Now let’s think for a moment or two about preparing to work with small groups of students in guided reading groups.  Once you have assessed the students, and recognize their strengths and needs as readers, you select a text to use during your lesson.  When reading the text you use the lens of these ten characteristics to decide where the challenges lie, and what about the book will support your readers.  Is the theme one they can easily relate to, or will it require them to think beyond their prior experiences?  Does the text contain a great deal of technical vocabulary, or perhaps figures of speech that students are not familiar with?  Is the text organized in a way that will challenge them, or does it contain a structure that is familiar?

Once you decide what will be challenging, you can prepare a supportive text introduction that will take into consideration these challenges, and make this text accessible to the students through your supportive introduction.  You might discuss the complexity of the theme, or use the vocabulary as you introduce the book.  You might take them to a page with complex figurative language and ask them to think about its meaning before they begin to read.  By giving them this support before reading, you are working to insure that they will understand the text as they read it. Your own developing understandings of the factors that relate to text difficulty will help you support your students.

Similarly, when you confer with students around their independent reading, you can take a moment to notice how the text works.  By asking students whether there is any language that is causing them difficulty, or by having conversations around themes and ideas, you will assess whether this book is too challenging, or at just the right level for their independent reading.  Text complexity goes beyond being able to decode the words.  It is important that students are able to read their independent reading books with a good level of comprehension.  We can talk with them, keeping the ten factors in mind, and help them make more productive text selections if they are choosing books that are too challenging.

Although our goal is for all students to be reading texts that are at their grade level, there are students who need extra support.  The Common Core State Standards require us to use grade and age appropriate literature with our students, considering themes and ideas, precise meanings of words, figurative language, and details that support the meaning of the text.  Understanding the complexities of texts ourselves can help us to support our students.  When we read aloud texts that are at or above the students’ instructional level, we can keep these ten factors in mind and take the opportunity to model for students how to navigate the challenges presented in the text.

When the text presents a challenge, it is a signal to slow down and think about where the challenge lies.  Is it around word-solving?  What actions might we take to solve those words?  Is it the introduction of a new feature of text, such as a text box?  How do we read text boxes and why are they there?  In considering the theme, how might we notice how the author introduces it through the details of the story?  Do the illustrations support the text that is on the page, or do they go beyond the words in some way?  By modeling for students how to problem solve when encountering difficult texts, we give them tools to engage with texts on their own.

Reading is a complex interaction between a reader and the text, and understanding how texts work can help us to help students recognize both the challenges and the supports that they encounter when reading.
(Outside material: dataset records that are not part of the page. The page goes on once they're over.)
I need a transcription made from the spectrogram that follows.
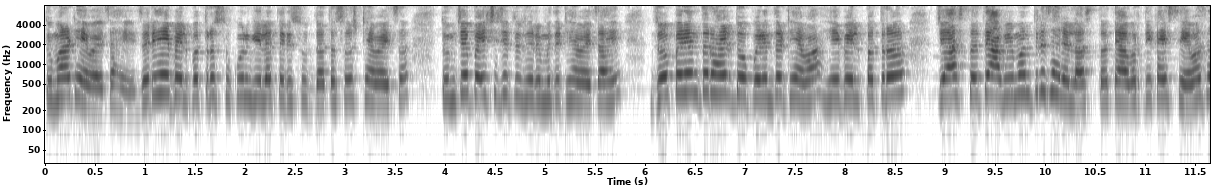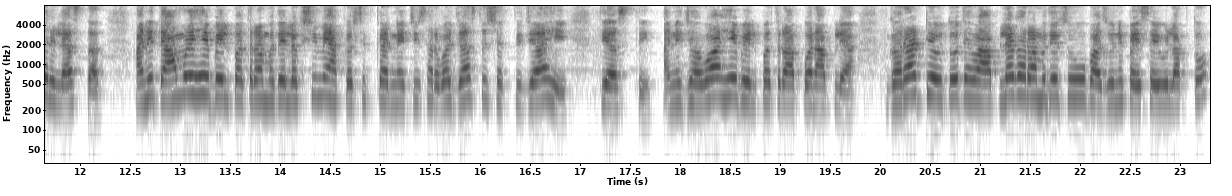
तुम्हाला ठेवायचं आहे. जरी हे बेलपत्र सुकून गेलं तरी सुद्धा तसंच ठेवायचं. तुमच्या पैशाच्या तिजोरीमध्ये ठेवायचं आहे जोपर्यंत राहील तोपर्यंत ठेवा. हे बेलपत्र जे असतं ते अभिमंत्रित झालेलं असतं. त्यावरती काही सेवा झालेल्या असतात. आणि त्यामुळे हे बेलपत्रामध्ये लक्ष्मी आकर्षित करण्याची सर्वात जास्त शक्ती जी आहे ती असते. आणि जेव्हा हे बेलपत्र आपण आपल्या घरात ठेवतो तेव्हा आपल्या घरामध्ये चो बाजूने पैसा येऊ लागतो.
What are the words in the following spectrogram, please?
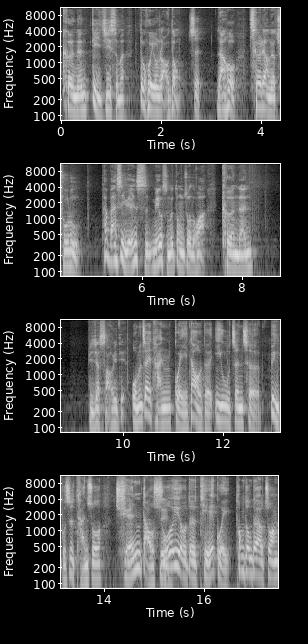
可能地基什么都会有扰动。是，然后车辆的出入，它本来是原始，没有什么动作的话，可能。比较少一点。我们在谈轨道的义务侦测，并不是谈说全岛所有的铁轨通通都要装，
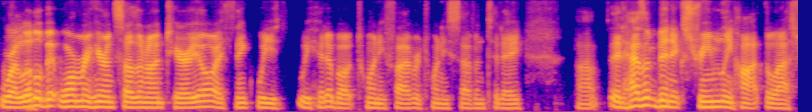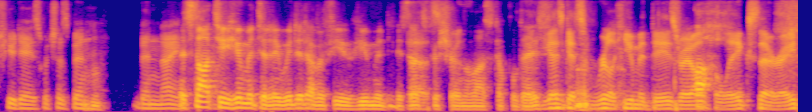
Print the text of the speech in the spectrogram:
we're a little bit warmer here in Southern Ontario. I think we we hit about 25 or 27 today. Uh, it hasn't been extremely hot the last few days, which has been mm-hmm been nice. It's not too humid today. We did have a few humid days, that's for sure, in the last couple days. You guys get some real humid days right oh, off the lakes there, right?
Readers interact with their texts in order to take meaning from them, and grow as people who understand their world.  By working with a variety of texts across the day, and helping students to understand how texts work, we are supporting their development as readers who will grow and learn in many contexts.


Fountas, I.C. & Pinnell, G.S. (2011).  The Continuum of Literacy Learning:  A Guide to Teaching.  Portsmouth, NH:  Heinemann.